"""

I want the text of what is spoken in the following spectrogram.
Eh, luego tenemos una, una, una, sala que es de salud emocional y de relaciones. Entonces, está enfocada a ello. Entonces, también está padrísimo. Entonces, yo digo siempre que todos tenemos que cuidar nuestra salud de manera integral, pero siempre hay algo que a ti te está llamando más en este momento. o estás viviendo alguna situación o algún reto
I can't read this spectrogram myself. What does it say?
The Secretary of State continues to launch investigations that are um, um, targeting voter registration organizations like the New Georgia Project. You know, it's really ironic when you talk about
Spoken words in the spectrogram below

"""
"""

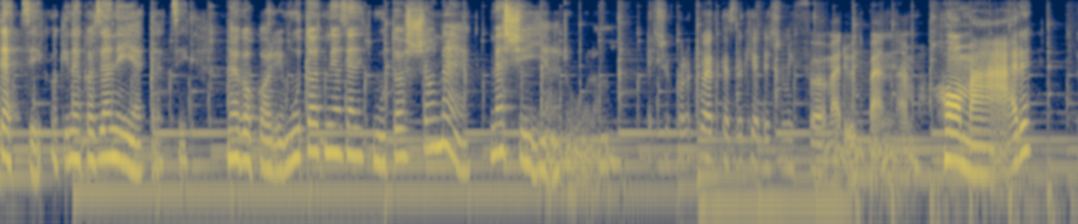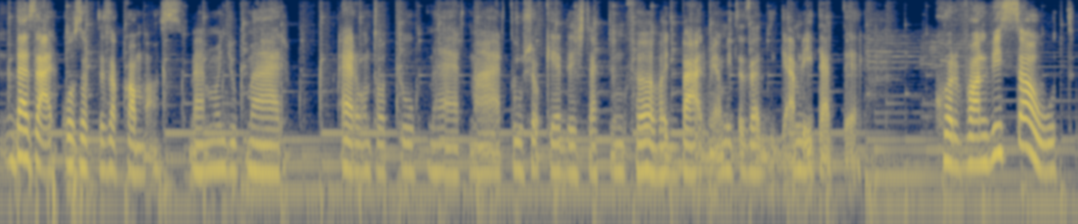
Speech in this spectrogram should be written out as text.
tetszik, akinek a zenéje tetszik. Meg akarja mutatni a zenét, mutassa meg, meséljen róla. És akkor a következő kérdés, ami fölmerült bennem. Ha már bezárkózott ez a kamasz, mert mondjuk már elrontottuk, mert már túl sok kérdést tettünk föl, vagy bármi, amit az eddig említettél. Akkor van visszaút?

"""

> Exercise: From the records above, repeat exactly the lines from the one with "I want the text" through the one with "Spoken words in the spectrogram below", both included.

> Solution below:
I want the text of what is spoken in the following spectrogram.
Eh, luego tenemos una, una, una, sala que es de salud emocional y de relaciones. Entonces, está enfocada a ello. Entonces, también está padrísimo. Entonces, yo digo siempre que todos tenemos que cuidar nuestra salud de manera integral, pero siempre hay algo que a ti te está llamando más en este momento. o estás viviendo alguna situación o algún reto
I can't read this spectrogram myself. What does it say?
The Secretary of State continues to launch investigations that are um, um, targeting voter registration organizations like the New Georgia Project. You know, it's really ironic when you talk about
Spoken words in the spectrogram below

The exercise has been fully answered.